Every insurance policy I have ever reviewed had what is known as an “Other Insurance Clause.” This is a short clause, usually tucked away in the Conditions section of an insurance policy, that most insurers don’t read and don’t know it’s even there. Even worse is that most insurance agents don’t know, or don’t remember, that it is part of every insurance policy. Given the plethora of new insurance policies and new forms that are being introduced these days, not addressing this clause can create real problems at the time of a loss.
The clause will read something like this, “If there is other insurance covering the same loss or damage…we will pay only for the amount of covered loss or damage in excess of the amount due from the other insurance, whether you can collect it or not….” The wording used by each insurance company is not always the same which complicates the matter even more. This can be a real problem at the time of a covered loss.
For example, let’s say a Bank has a property policy with insurance company A that includes Cyber Virus Damage coverage with a limit of $10,000. Insurance company B provides the Bank with Cyber Liability providing the same coverage with a $250,000 limit. (I am going to leave out the deductibles on each policy, as that would make it even more complicated.) There is a covered Virus loss in the amount of $10,000. Who pays what? Just before Company A pays for the $10,000 loss they find out the Bank has another policy covering the same thing with Company B with a $250,000 limit. By reason of the Other Insurance Clause each company will claim to be excess of the other. Until this is clarified, guess who doesn’t get a check for this legitimate claim? You’re right, the Bank.
The good news, if there is any, is that most (but not all) insurance companies include wording to the effect that they will pay their proportionate share of the loss. Of course, the wording of “proportionate share” needs to be the same in both policies. In the situation above, the total loss being $10,000 and the total insurance available being $260,000, Company A would pay approximately 4% or $400, and Company B would pay 96% or $9,600. With different deductibles and coverage wording, the negotiations can draw out for a long time. In short, you don’t get paid for a legitimate loss for some time, if ever.

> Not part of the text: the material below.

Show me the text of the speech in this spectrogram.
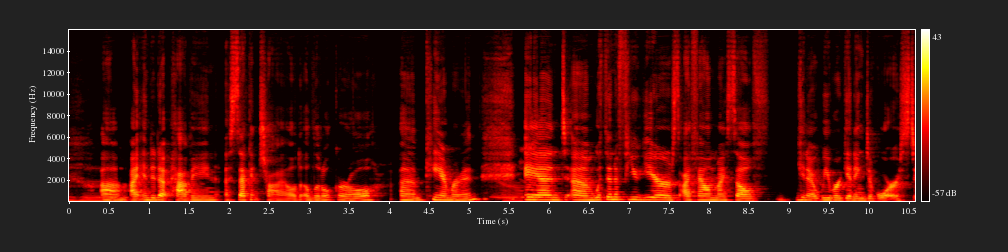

The simplest solution to this problem is to make sure you don’t have overlapping insurance coverage. However, with the new Cyber Liability policies and Multi peril cyber endorsements, it is sometimes difficult to find the overlaps. Even if you find the overlaps, the insurance company may be reluctant to remove the coverage from their policy to eliminate the overlap. In this case, you should try to have them change their Other Insurance Clause to read their coverage would be PRIMARY over any other applicable coverage available, which would make the other policy excess.
It is difficult enough to make sure you have proper insurance coverage for the myriad of loss exposures for a bank. Overlapping coverage creating more problems just shouldn’t happen.